(Dataset excerpts)
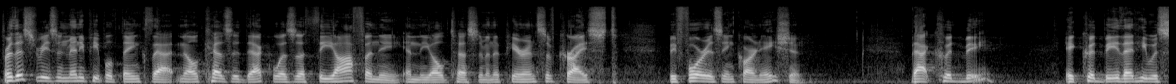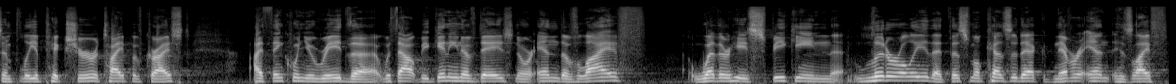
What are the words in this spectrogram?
For this reason, many people think that Melchizedek was a theophany in the Old Testament appearance of Christ before his incarnation. That could be. It could be that he was simply a picture, a type of Christ. I think when you read the without beginning of days nor end of life, whether he's speaking literally that this Melchizedek never end, his life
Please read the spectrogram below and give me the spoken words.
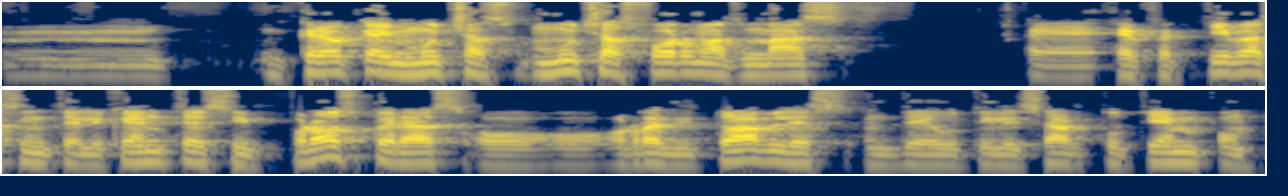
mm, creo que hay muchas, muchas formas más eh, efectivas, inteligentes y prósperas o, redituables de utilizar tu tiempo.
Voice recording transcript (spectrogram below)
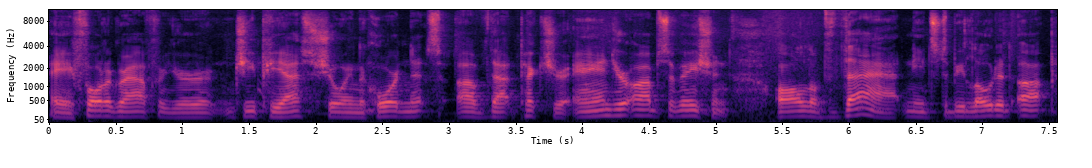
a photograph of your GPS showing the coordinates of that picture and your observation. All of that needs to be loaded up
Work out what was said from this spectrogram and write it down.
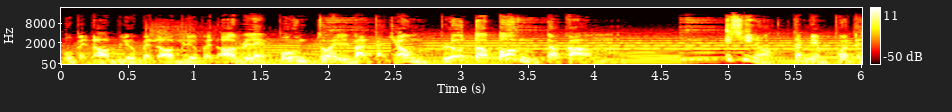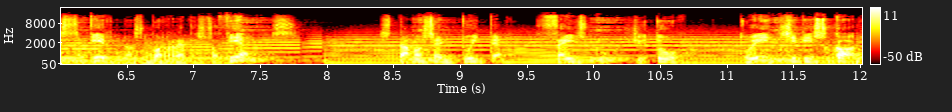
www.elbatallonpluto.com. Si no, también puedes seguirnos por redes sociales. Estamos en Twitter, Facebook, YouTube, Twitch y Discord.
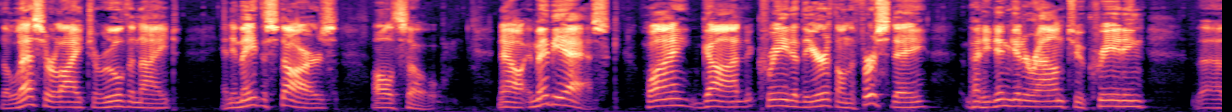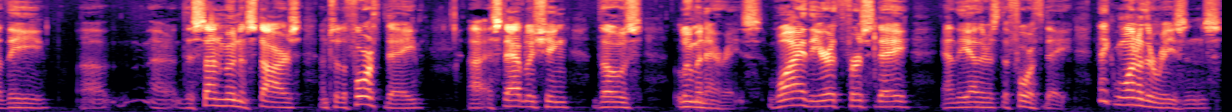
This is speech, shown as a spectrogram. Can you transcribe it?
the lesser light to rule the night, and He made the stars also. Now, it may be asked why God created the earth on the first day, but He didn't get around to creating uh, the uh, uh, the sun, moon, and stars until the fourth day, uh, establishing those luminaries. Why the earth first day and the others the fourth day? I think one of the reasons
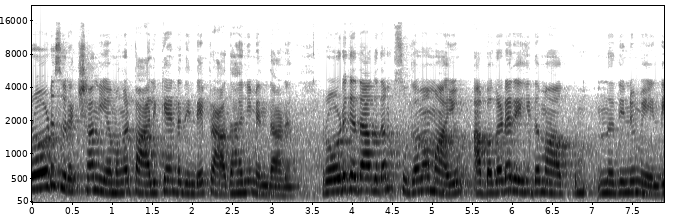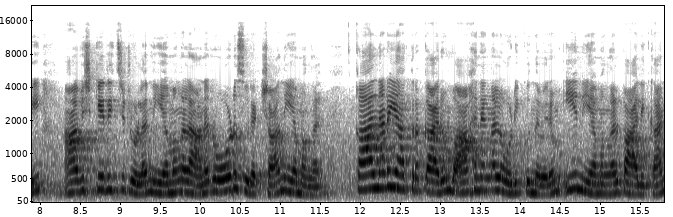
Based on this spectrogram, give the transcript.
റോഡ് സുരക്ഷാ നിയമങ്ങൾ പാലിക്കേണ്ടതിന്റെ പ്രാധാന്യം എന്താണ്? റോഡ് ഗതാഗതം സുഗമമായും അപകടരഹിതമാക്കുന്നതിനു വേണ്ടി ആവിഷ്കരിച്ചിട്ടുള്ള നിയമങ്ങളാണ് റോഡ് സുരക്ഷാ നിയമങ്ങൾ. കാൽനട യാത്രക്കാരും വാഹനങ്ങൾ ഓടിക്കുന്നവരും ഈ നിയമങ്ങൾ പാലിക്കാൻ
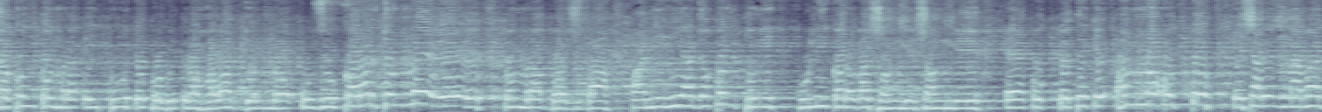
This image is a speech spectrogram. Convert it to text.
যখন তোমরা এই পুত পবিত্র হওয়ার জন্য উজু করার জন্য তোমরা বসবা। পানি নিয়ে যখন তুমি কুলি করবা সঙ্গে সঙ্গে, এক উক্ত থেকে অন্য উক্ত এশারের নামাজ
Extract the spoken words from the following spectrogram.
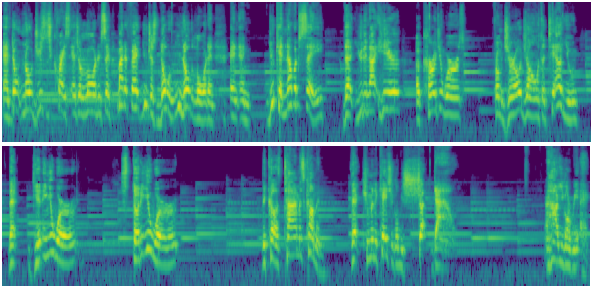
and don't know Jesus Christ as your Lord and Savior, matter of fact, you just know you know the Lord, and and and you can never say that you did not hear encouraging words from Gerald Jones to tell you that get in your word, study your word, because time is coming that communication gonna be shut down. And how you gonna react?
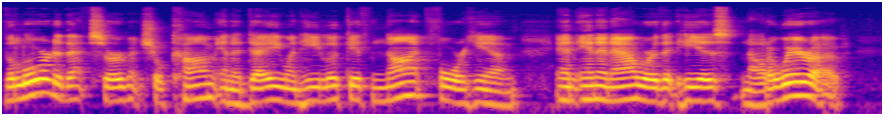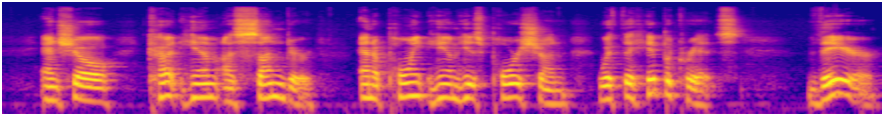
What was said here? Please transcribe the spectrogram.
The Lord of that servant shall come in a day when he looketh not for him, and in an hour that he is not aware of, and shall cut him asunder, and appoint him his portion with the hypocrites. There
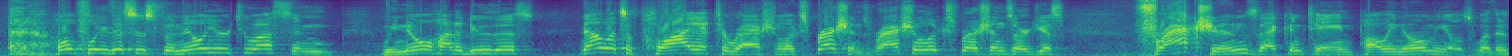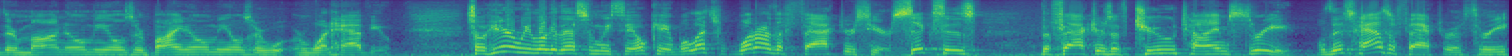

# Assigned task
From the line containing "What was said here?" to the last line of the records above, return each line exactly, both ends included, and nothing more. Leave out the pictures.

# Task solution
What was said here? Please transcribe the spectrogram.
The Lord of that servant shall come in a day when he looketh not for him, and in an hour that he is not aware of, and shall cut him asunder, and appoint him his portion with the hypocrites. There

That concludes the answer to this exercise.